Dark floors require routine cleaning only because they show every piece of dust, but they are elegant with most decor and really stylish with modern. Planning colors for the rest of the room needs some idea — and the door shade can send a jarring message if it’s not carefully considered. Should you match the floors, ignore the floors, go one — or even 10 — shades lighter than the floors with door shade? Test-drive a few options to discover the very harmonious choice.
Both Sides Now

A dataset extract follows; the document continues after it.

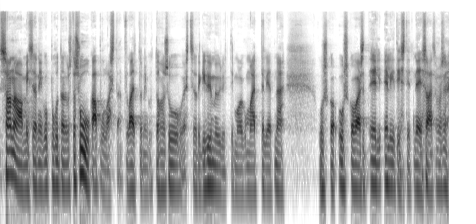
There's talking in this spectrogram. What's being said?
sanaa, missä niin kuin puhutaan tämmöistä suukapulasta, että laittoi niin tuohon suuhun, ja se jotenkin hymyilytti mua, kun mä ajattelin, että nämä usko, uskovaiset el, elitistit, ne ei saa semmoisen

A interior door has two sides, so consider both the space and the hall floor when choosing a door shade. Designers will counsel you to paint the door and the trim in a room the identical color — a colour that flatters both the ground and the walls. But most doors are open more than they are closed. Hence the room side of this door is facing the wall, and the hallway side of this door becomes part of this room decor. When the ground is dark in the space and light at the hall or adjacent room — or vice versa — coordinate the door and trim colors to utilize both floors. A stained pewter door and trim at a dove-gray room with dark floors look sophisticated, and it’d be perfect if both sides of the door can be stained the exact same color.
A paneled door and trim which match the dark ground, whether it is stained, tiled or painted, is neat and conservative — but it’s a missed opportunity. Insert design and design to the room using a colorful inset to cover the panel and also be framed by the remaining portion of the door. Deep mahogany-colored plank floors, door and door frame are a rich surround for a lacquered oriental panel at a room with Asian decor. Ebony doors and floors shift from plain to styled using an Art Deco backdrop door panel. A good trompe l’oeil door which looks open to your formal library or the vista of a vineyard expands a room paved in dark stone or tile. A glossy lipstick-red door underscores the contemporary red “lips” sofa against a dark ground and gallery-white walls and trim.
Wood is warm, and also a darker wood floor is a mellow note in a space. Playing wood tones to the door will make a richly layered ambiance to complement traditional, rustic or minimalist decor. Go for a lighter wood trim around the windows and door and then match the door to the trim. Keep the space intensely stain and spare the door midway between the dark ground and light trim colors. Dark brown walnut floors, light oak medium and trim pecan doors draw attention to the beauty of this timber. Onyx stained floors with reddish mahogany wainscoting and cherry hardwood doors have been urbane with unbleached linen upholstery and ivory or linen walls. Just don’t use more than three wood tones at any room to avoid a chaotic as opposed to a calming vibe.
Doorway to Drama
The walls, floor, furnishings — even the ceiling — is midnight black. The matching door blends right in with the mysterious shadows and romantic absence of all color. But you don’t need to risk walking into the door or inhabiting a depressing landscape. So keep the door as dim as the ground, but add a theatrical pier glass, trendy light-gray bedding under a dark satin comforter, a mirrored or metallic door, several light sources — on nightstands, overhead and uplighting — to decide on a number of moods on your high-concept space. The hall aspect of the door could be white or any lighter shade which works with hall decor and brightens the bedroom from day when the door is open.